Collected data
----

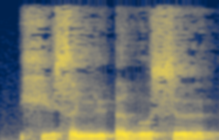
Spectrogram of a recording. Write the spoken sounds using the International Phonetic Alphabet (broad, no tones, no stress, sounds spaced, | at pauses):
xʲ ʉ s ɐ ɲ ʉ ʔ ɐ w o s ɵ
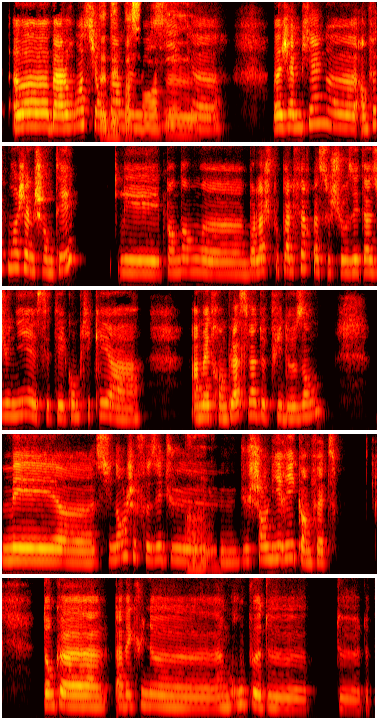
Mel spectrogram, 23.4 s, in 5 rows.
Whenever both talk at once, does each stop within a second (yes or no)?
no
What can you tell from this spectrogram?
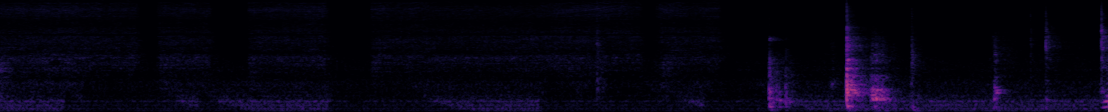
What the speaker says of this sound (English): I'm going to spray that with nonstick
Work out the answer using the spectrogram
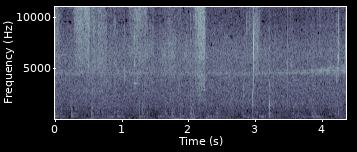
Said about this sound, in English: And you can hear the rain dripping off the roof. And over in the woods, you can hear the rain hitting the leaves and falling off the leaves and hitting the ground. And it's just a gentle rain.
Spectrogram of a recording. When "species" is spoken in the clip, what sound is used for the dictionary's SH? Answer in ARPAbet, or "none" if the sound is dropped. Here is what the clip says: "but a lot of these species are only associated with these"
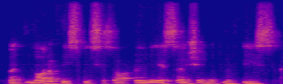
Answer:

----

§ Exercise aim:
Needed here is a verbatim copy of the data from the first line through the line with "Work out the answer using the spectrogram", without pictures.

§ Output below:
Spectrogram of a recording. Write the spoken sounds using the International Phonetic Alphabet (broad, no tones, no stress, sounds spaced, | at pauses):
xʲ ʉ s ɐ ɲ ʉ ʔ ɐ w o s ɵ
Mel spectrogram, 23.4 s, in 5 rows.
Whenever both talk at once, does each stop within a second (yes or no)?
no
What can you tell from this spectrogram?
What the speaker says of this sound (English): I'm going to spray that with nonstick
Work out the answer using the spectrogram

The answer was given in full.